According to the reports, Navarro brought in studies from trials overseas that show the drug, which is often used to treat malaria, was working to combat coronavirus.
Fauci maintained that there is still only anecdotal information and that more rigorous studies need to be done to see the true effect of the drug, according to the reports. Despite the two arguing about the drug as a treatment, the White House coronavirus task force has agreed to surge the supply of hydroxychloroquine to hot zones.
Fauci also conceded in an interview with Science magazine in mid-March that he and Trump "disagree on some things" but that the president listens and "goes his own way." Fauci at times has been absent from some of the briefings. When he's not present, that sometimes fuels speculation about his relationship with Trump.

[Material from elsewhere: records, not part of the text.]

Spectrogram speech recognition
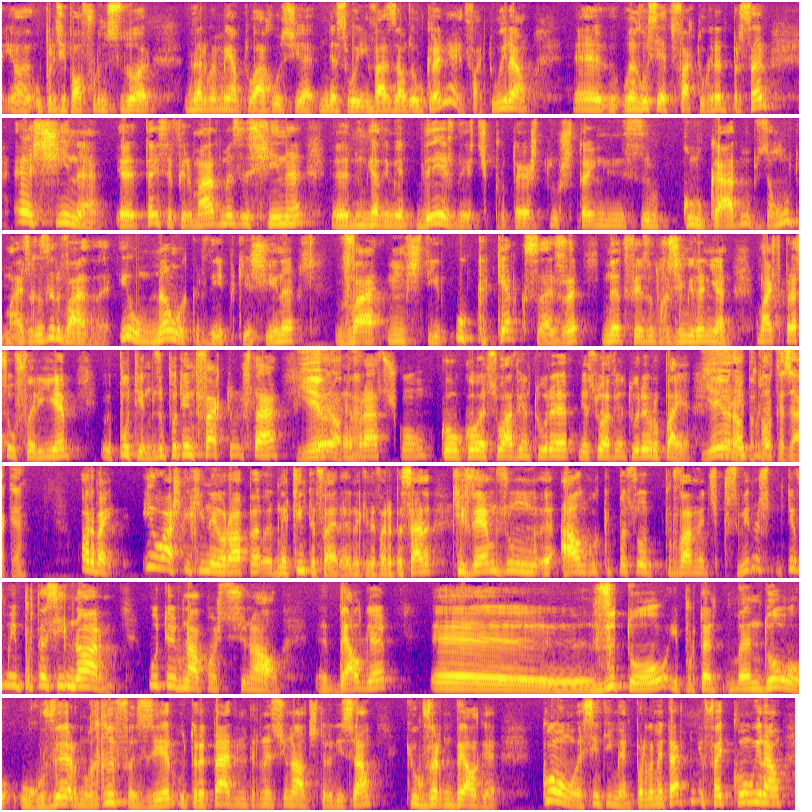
é o principal fornecedor de armamento à Rússia na sua invasão da Ucrânia é, de facto, o Irão. A Rússia é, de facto, o grande parceiro. A China eh, tem-se afirmado, mas a China, eh, nomeadamente desde estes protestos, tem-se colocado numa posição muito mais reservada. Eu não acredito que a China vá investir o que quer que seja na defesa do regime iraniano. Mais depressa o faria Putin, mas o Putin de facto está a, a braços com, com, com, a, sua aventura, a sua aventura europeia. E a Europa, e, portanto, Paulo Casaca? Ora bem, eu acho que aqui na Europa, na quinta-feira, na quinta-feira passada, tivemos um, eh, algo que passou provavelmente despercebido, mas teve uma importância enorme. O Tribunal Constitucional eh, belga eh, vetou e, portanto, mandou o governo refazer o Tratado Internacional de Extradição que o governo belga, com assentimento parlamentar, tinha feito com o Irão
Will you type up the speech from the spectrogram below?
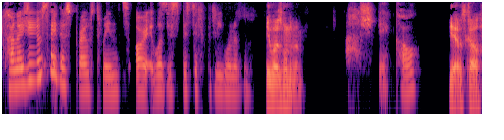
Can I just say the Sprouse twins, or was it specifically one of them? It was one of them. Oh shit, Cole. Yeah, it was Cole.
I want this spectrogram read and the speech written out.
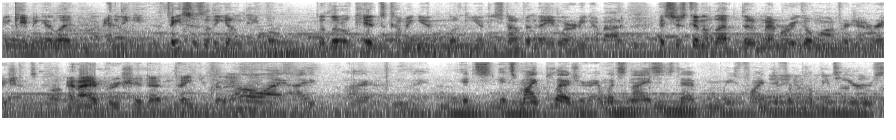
and keeping it lit, and the faces of the young people, the little kids coming in, and looking at the stuff, and they learning about it. It's just going to let the memory go on for generations, and I appreciate that, and thank you for that. Oh, I, I, I, it's it's my pleasure. And what's nice is that when we find different puppeteers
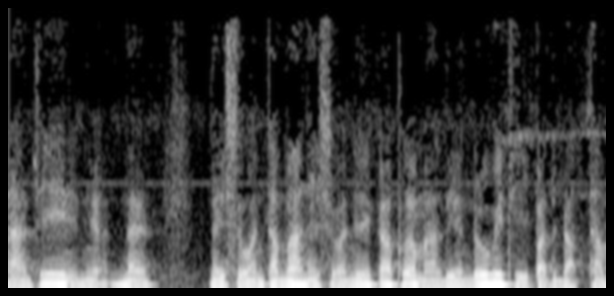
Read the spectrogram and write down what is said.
ถานที่เนี่ยในในสวนธรรมะในสวนนี้ก็เพื่อมาเรียนรู้วิธีปฏิบัติธรรม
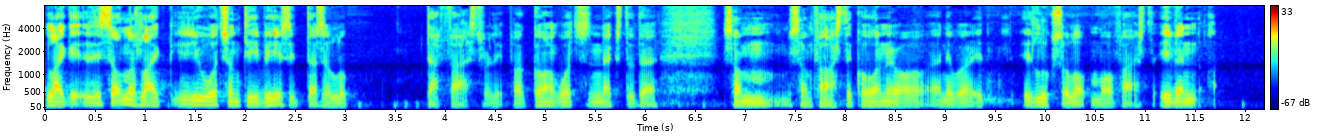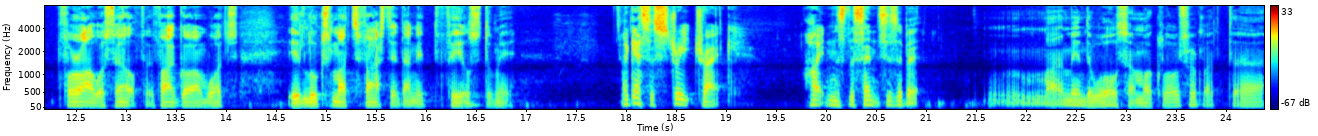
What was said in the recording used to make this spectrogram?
like it's almost like you watch on TVs, it doesn't look that fast really. But go and watch next to the some some faster corner or anywhere, it it looks a lot more fast. Even for ourselves, if I go and watch, it looks much faster than it feels to me. I guess a street track heightens the senses a bit? Mm, I mean, the walls are more closer, but uh,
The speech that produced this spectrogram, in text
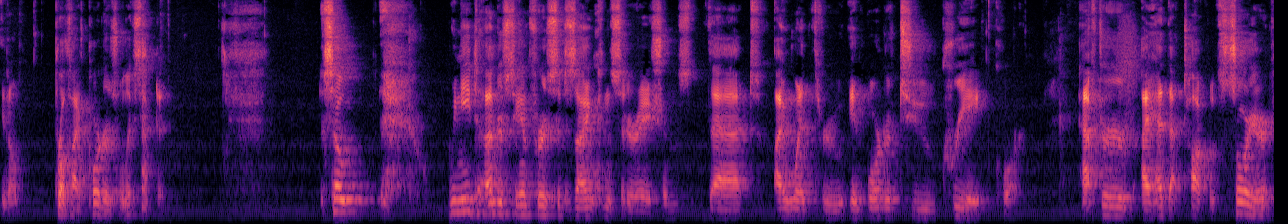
you know, 5 porters will accept it. So we need to understand first the design considerations that I went through in order to create Cor. After I had that talk with Sawyer,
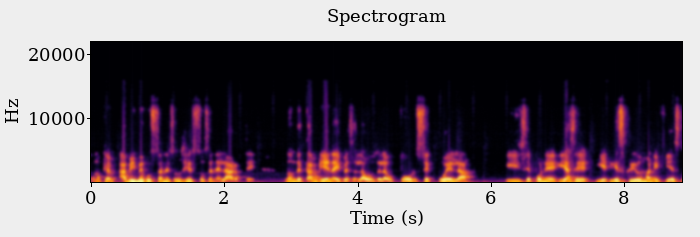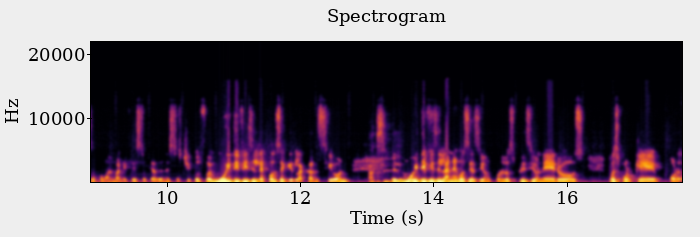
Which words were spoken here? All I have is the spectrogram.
Como que a mí me gustan esos gestos en el arte, donde también hay veces la voz del autor se cuela y se pone y hace y, y escribe un manifiesto como el manifiesto que hacen estos chicos. Fue muy difícil de conseguir la canción, Ah, sí. es muy difícil la negociación con los prisioneros, pues porque por,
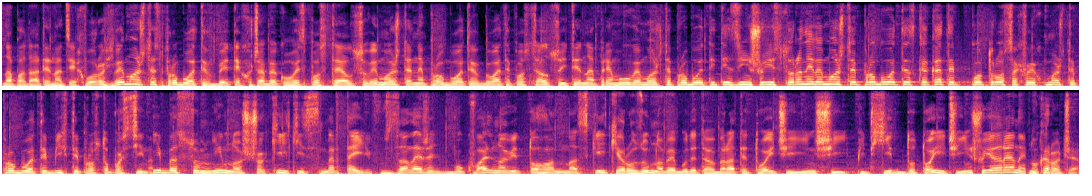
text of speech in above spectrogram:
нападати на цих ворогів. Ви можете спробувати вбити хоча б когось по стелсу. Ви можете не пробувати вбивати по стелсу, йти напряму. Ви можете пробувати йти з іншої сторони. Ви можете пробувати скакати по тросах. Ви можете пробувати бігти просто по стінах. І безсумнівно, що кількість смертей залежить буквально від того, наскільки розумно ви будете обирати той чи інший підхід до тої чи іншої арени. Ну коротше,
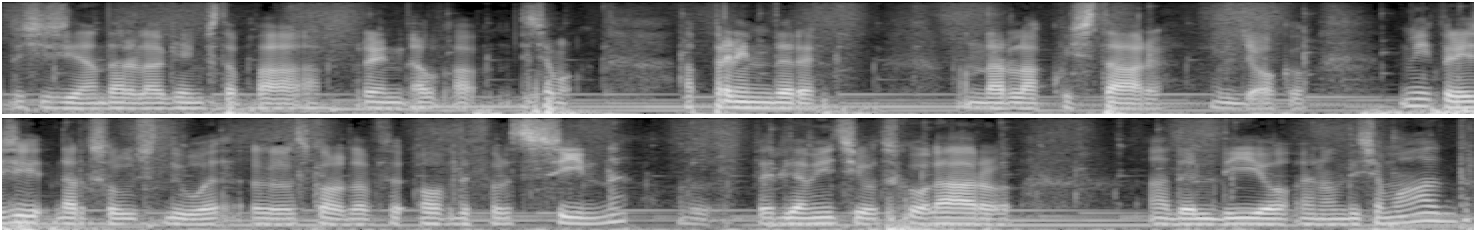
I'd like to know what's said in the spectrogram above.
decisi di andare alla GameStop a, prend- a, a, diciamo, a prendere, andarla a acquistare il gioco. Mi presi Dark Souls 2, uh, Scholar of, of, the First Sin, uh, per gli amici o scolaro uh, del dio e non diciamo altro.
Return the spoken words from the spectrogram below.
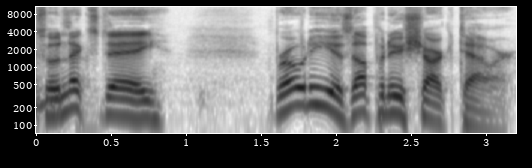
So the next day, Brody is up in his shark tower,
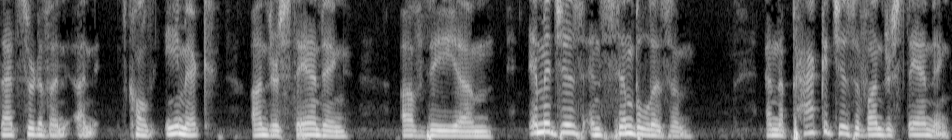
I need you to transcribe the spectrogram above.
that's sort of an, an it's called emic understanding of the um, images and symbolism and the packages of understanding,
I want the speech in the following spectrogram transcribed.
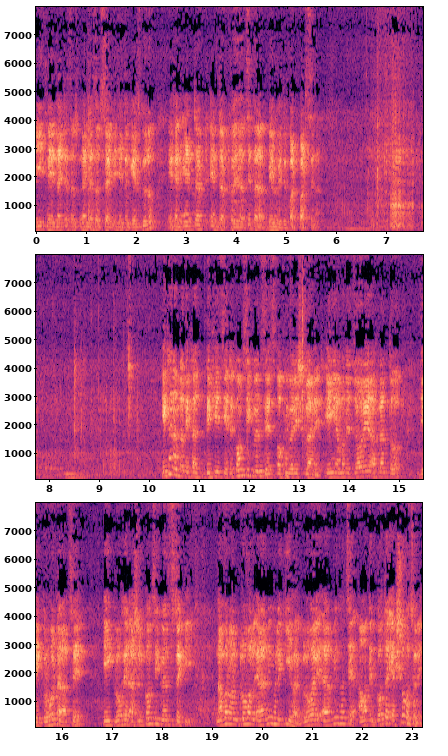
methane nitrous oxide এই জাতীয় গ্যাসগুলো এখানে এন্ট্রাপ্ট এন্ট্রাপ্ট হয়ে যাচ্ছে, তারা বের হইতে পারছে না। এখানে আমরা দেখা দেখিয়েছি এটা কনসিকুয়েন্সেস অফ হিউম্যানিস্ট প্ল্যানেট এই আমাদের জ্বরে আক্রান্ত যে গ্রহটা আছে, এই গ্রহের আসলে কনসিকুয়েন্সটা কি? নাম্বার ওয়ান গ্লোবাল অ্যালার্মিং হলে কি হয়? গ্লোবাল অ্যালার্মিং হচ্ছে আমাদের গত একশো বছরে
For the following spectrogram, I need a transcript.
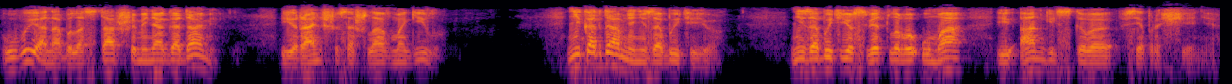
Увы, она была старше меня годами и раньше сошла в могилу. Никогда мне не забыть ее, не забыть ее светлого ума и ангельского всепрощения.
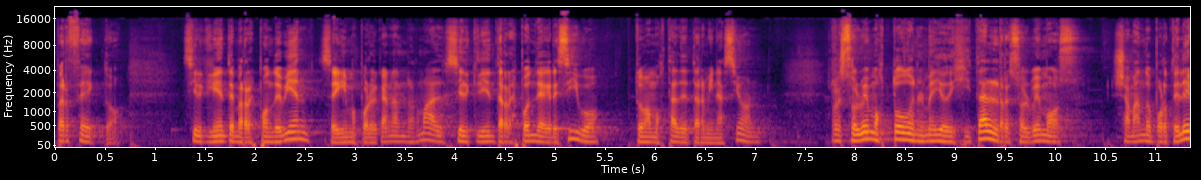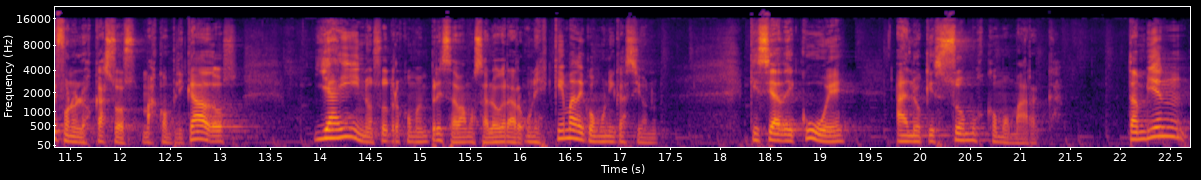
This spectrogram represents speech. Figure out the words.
Perfecto. Si el cliente me responde bien, seguimos por el canal normal. Si el cliente responde agresivo, tomamos tal determinación. Resolvemos todo en el medio digital, resolvemos llamando por teléfono en los casos más complicados. Y ahí nosotros como empresa vamos a lograr un esquema de comunicación que se adecue a lo que somos como marca. También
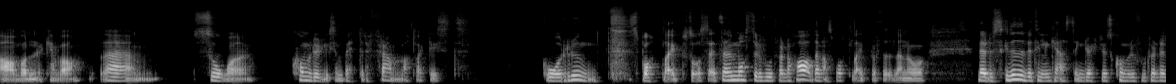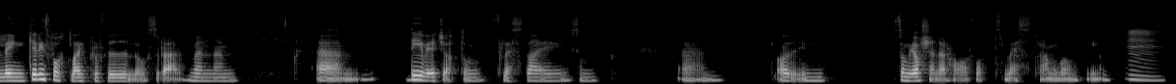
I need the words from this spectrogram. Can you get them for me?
ja, vad det nu kan vara. Um, så kommer du liksom bättre fram att faktiskt gå runt Spotlight på så sätt. Sen måste du fortfarande ha den här Spotlight-profilen och när du skriver till en casting director så kommer du fortfarande länka din Spotlight-profil och sådär. Men um, um, det vet jag att de flesta är liksom, som jag känner har fått mest framgång inom. Mm.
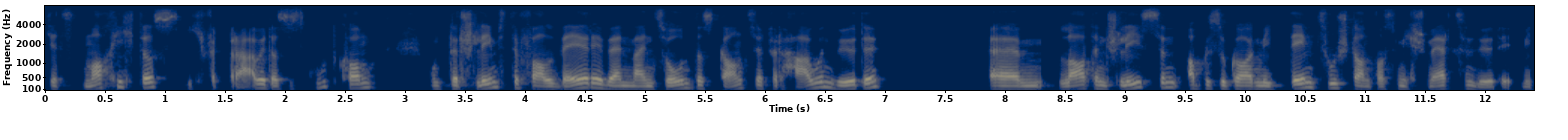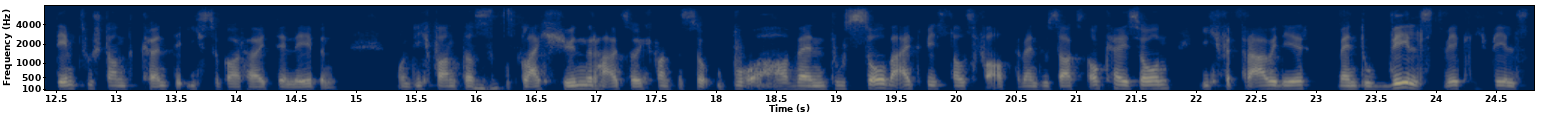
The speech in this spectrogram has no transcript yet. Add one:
jetzt mache ich das, ich vertraue, dass es gut kommt. Und der schlimmste Fall wäre, wenn mein Sohn das Ganze verhauen würde, ähm, Laden schließen, aber sogar mit dem Zustand, was mich schmerzen würde, mit dem Zustand könnte ich sogar heute leben. Und ich fand das mhm. gleich Hühnerhaut so, ich fand das so, boah, wenn du so weit bist als Vater, wenn du sagst, okay, Sohn, ich vertraue dir, wenn du willst, wirklich willst,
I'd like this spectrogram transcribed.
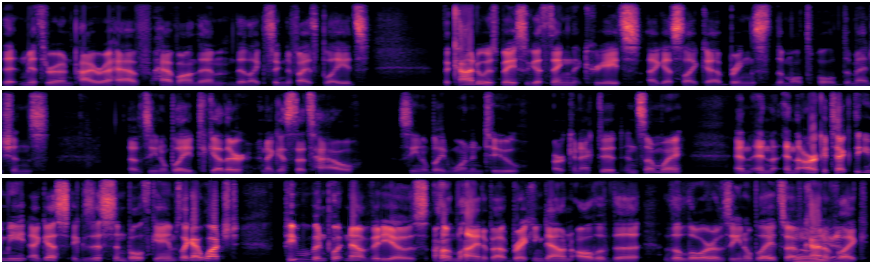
that Mythra and Pyra have have on them that like signifies blades the conduit is basically a thing that creates, I guess, like uh, brings the multiple dimensions of Xenoblade together, and I guess that's how Xenoblade One and Two are connected in some way. And and and the architect that you meet, I guess, exists in both games. Like I watched, people have been putting out videos online about breaking down all of the the lore of Xenoblade. So I've Oh, kind of like,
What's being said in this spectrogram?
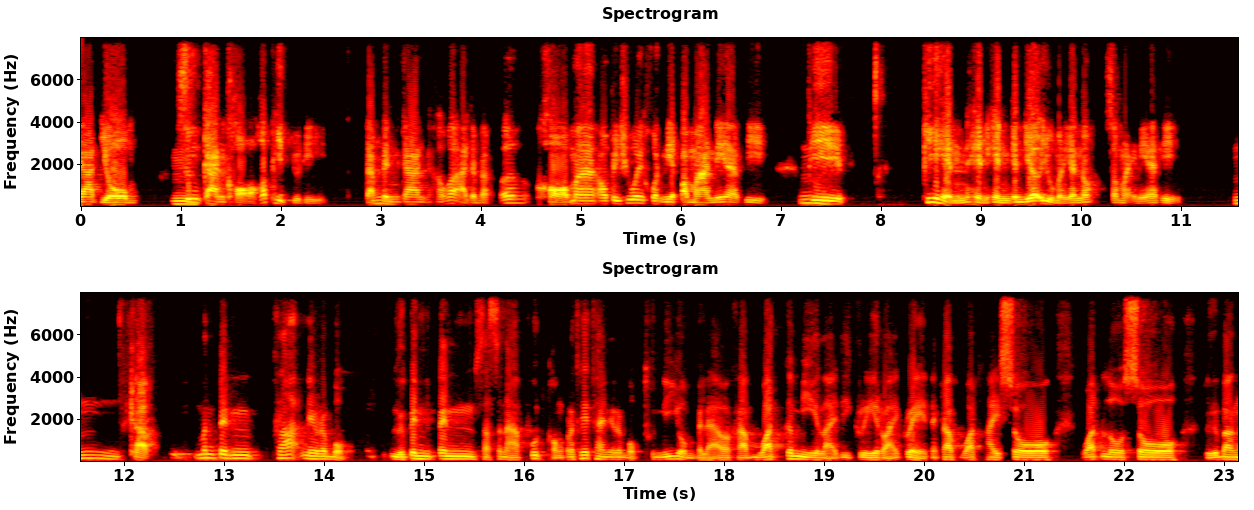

Both Fauci and Trump have dismissed speculation that he does not attend some of the briefings because they are on bad terms.
In addition, Fauci now has security detail after receiving threats, according to media reports. The expert has drawn criticism from some of Trump's staunchest allies online who accuse him of contradicting the president.
According to the CDC, “There are no US Food and Drug Administration (FDA)-approved drugs specifically for the treatment of patients with COVID-19.”
The FDA’s website also has an answer for people who ask if they should take chloroquine or hydroxychloroquine to prevent or treat coronavirus.
“No,” an answer on the FDA’s FAQ about coronavirus says. “Hydroxychloroquine and chloroquine are available in the United States by prescription only for the prevention or treatment of malaria and certain inflammatory conditions such as lupus. The FDA is working closely with other government agencies and academic centers to determine whether chloroquine can be used to prevent COVID-19 or treat patients with mild-to-moderate COVID-19."
Contributing: Nicholas Wu and Deirdre Shesgreen